# Aim of the task
Below are records; count the lines among them that include the string "pictures", and state only the number.

══ Material provided

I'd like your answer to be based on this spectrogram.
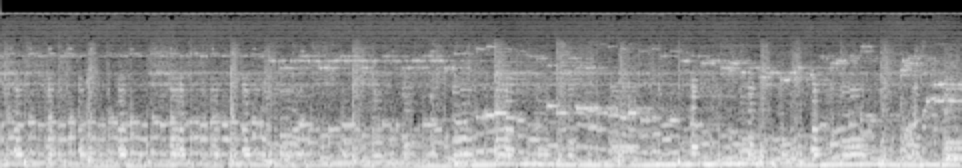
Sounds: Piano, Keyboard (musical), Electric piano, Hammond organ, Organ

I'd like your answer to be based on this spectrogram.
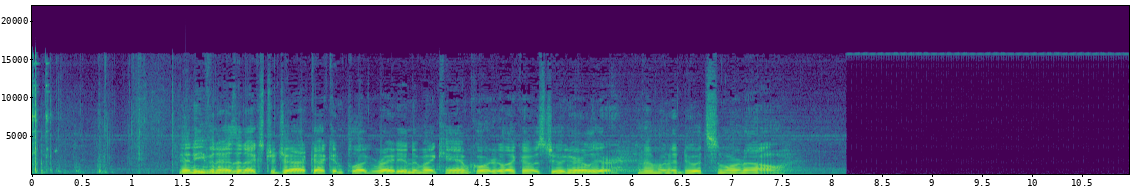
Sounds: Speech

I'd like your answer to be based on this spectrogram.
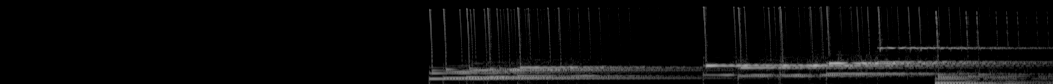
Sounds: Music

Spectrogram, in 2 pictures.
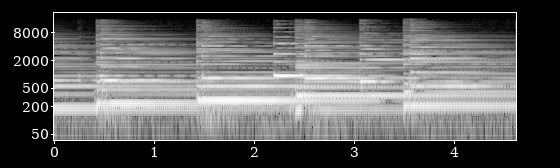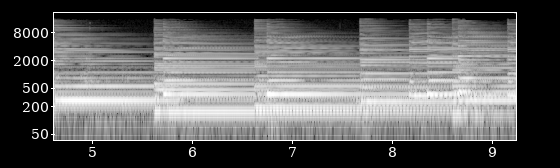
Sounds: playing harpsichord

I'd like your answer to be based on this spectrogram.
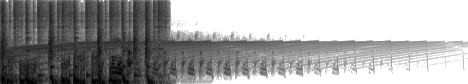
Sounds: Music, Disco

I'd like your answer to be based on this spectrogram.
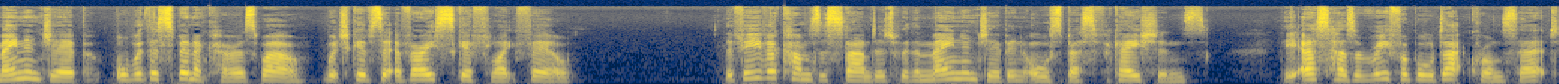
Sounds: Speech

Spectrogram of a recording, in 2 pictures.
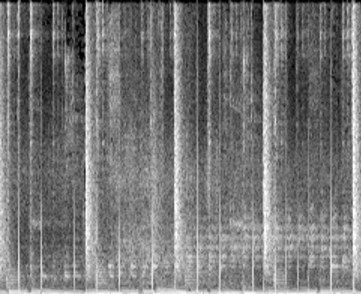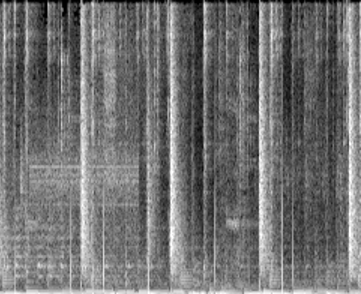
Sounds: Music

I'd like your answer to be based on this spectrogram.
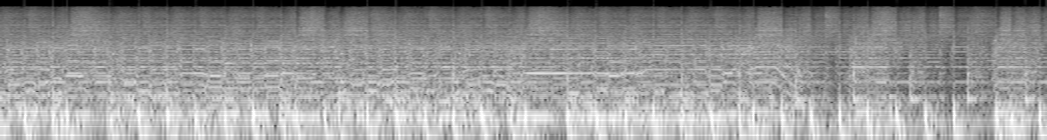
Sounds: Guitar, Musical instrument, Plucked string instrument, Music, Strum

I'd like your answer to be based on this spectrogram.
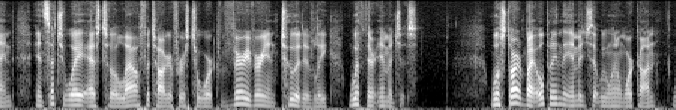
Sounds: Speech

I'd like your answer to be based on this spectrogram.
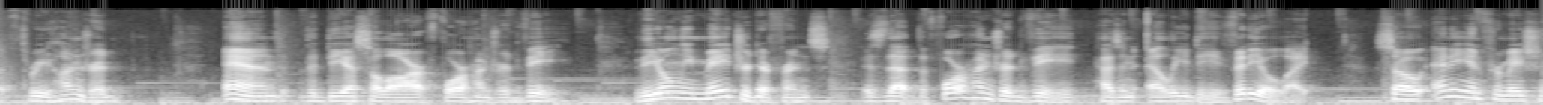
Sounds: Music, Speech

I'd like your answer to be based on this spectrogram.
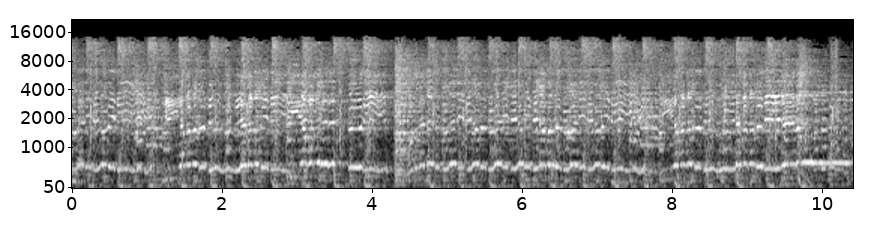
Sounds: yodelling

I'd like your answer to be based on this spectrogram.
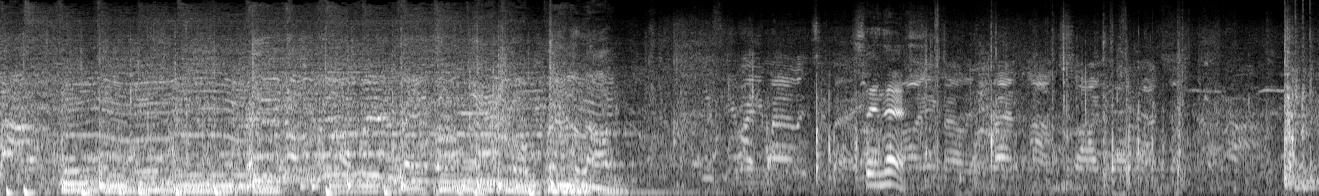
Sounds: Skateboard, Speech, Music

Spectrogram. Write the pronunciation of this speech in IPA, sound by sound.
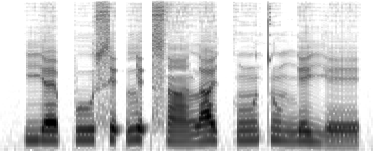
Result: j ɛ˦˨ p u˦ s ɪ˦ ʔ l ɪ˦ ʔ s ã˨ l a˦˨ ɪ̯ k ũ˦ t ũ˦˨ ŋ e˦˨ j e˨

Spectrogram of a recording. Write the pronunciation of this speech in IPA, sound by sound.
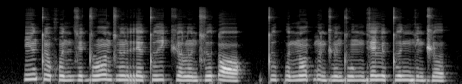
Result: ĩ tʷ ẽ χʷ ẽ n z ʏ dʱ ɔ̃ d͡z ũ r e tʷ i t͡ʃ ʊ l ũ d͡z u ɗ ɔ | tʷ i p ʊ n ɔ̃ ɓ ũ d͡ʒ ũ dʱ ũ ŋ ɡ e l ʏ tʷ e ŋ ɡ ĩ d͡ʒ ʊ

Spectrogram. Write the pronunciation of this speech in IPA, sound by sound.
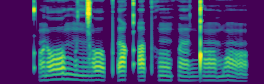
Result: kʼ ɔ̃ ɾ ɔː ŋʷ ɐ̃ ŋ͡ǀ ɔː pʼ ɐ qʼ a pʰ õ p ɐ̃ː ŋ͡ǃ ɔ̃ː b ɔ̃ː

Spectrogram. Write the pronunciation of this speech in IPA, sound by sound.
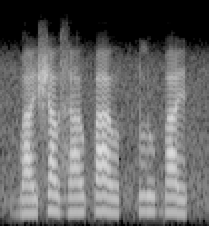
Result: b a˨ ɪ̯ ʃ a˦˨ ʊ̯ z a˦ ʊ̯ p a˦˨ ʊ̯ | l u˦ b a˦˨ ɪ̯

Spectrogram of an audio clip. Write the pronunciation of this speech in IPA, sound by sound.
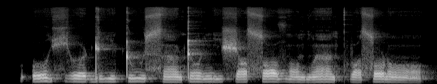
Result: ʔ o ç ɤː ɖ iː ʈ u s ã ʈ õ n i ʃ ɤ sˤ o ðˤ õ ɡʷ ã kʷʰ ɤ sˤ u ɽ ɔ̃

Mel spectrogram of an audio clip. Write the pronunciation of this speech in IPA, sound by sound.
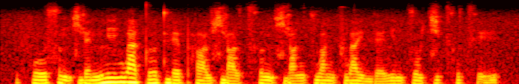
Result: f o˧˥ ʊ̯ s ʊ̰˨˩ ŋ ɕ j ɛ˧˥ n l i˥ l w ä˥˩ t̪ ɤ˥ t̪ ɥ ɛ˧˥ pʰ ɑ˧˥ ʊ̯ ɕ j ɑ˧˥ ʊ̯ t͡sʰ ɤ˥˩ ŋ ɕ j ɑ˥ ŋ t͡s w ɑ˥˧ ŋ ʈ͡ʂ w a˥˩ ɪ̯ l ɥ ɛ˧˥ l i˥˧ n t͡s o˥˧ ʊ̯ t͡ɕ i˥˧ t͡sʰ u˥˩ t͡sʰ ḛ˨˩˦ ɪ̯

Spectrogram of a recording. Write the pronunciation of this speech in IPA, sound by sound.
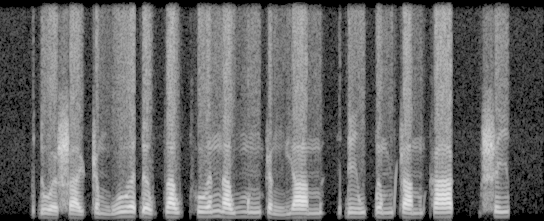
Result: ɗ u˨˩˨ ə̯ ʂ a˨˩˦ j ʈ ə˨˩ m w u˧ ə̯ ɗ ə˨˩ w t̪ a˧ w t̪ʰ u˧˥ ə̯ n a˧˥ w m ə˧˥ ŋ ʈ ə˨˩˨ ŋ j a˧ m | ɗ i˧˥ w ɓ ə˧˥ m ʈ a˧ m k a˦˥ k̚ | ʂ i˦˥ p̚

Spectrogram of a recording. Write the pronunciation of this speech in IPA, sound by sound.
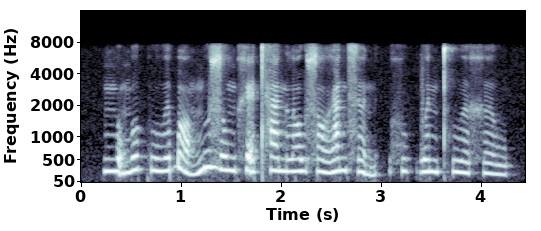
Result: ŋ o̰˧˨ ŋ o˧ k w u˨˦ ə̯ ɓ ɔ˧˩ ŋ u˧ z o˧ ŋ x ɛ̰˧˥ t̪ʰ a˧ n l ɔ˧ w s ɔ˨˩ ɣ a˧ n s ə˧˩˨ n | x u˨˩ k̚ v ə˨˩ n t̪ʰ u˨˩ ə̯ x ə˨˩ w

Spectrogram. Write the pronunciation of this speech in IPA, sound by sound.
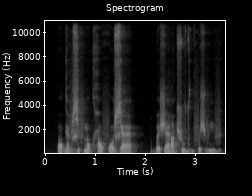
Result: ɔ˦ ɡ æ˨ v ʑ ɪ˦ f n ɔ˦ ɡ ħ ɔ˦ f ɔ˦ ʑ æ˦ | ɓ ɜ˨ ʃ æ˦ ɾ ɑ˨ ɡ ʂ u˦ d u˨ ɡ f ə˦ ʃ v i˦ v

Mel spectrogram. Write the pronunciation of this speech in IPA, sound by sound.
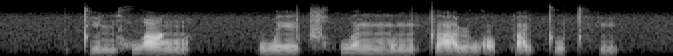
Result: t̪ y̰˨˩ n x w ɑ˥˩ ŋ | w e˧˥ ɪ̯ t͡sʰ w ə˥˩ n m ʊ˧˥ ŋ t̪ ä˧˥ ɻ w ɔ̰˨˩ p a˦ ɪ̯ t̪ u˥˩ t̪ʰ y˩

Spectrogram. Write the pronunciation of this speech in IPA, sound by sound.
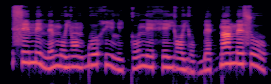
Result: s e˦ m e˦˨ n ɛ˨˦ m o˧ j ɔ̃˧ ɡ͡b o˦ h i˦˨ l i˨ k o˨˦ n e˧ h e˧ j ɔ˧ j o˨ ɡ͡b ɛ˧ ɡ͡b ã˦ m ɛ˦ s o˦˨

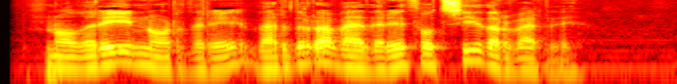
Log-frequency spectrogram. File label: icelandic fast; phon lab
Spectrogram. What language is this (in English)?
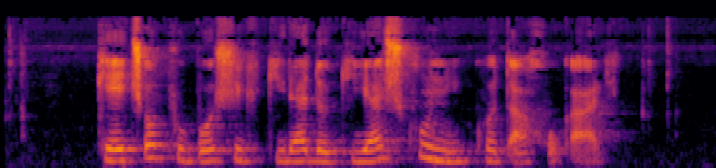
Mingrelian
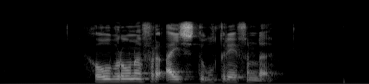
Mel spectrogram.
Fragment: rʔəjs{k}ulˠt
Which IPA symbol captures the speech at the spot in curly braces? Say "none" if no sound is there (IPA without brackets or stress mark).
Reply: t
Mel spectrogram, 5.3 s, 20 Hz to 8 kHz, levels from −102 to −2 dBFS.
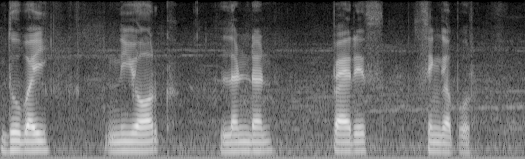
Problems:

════

# Response area
2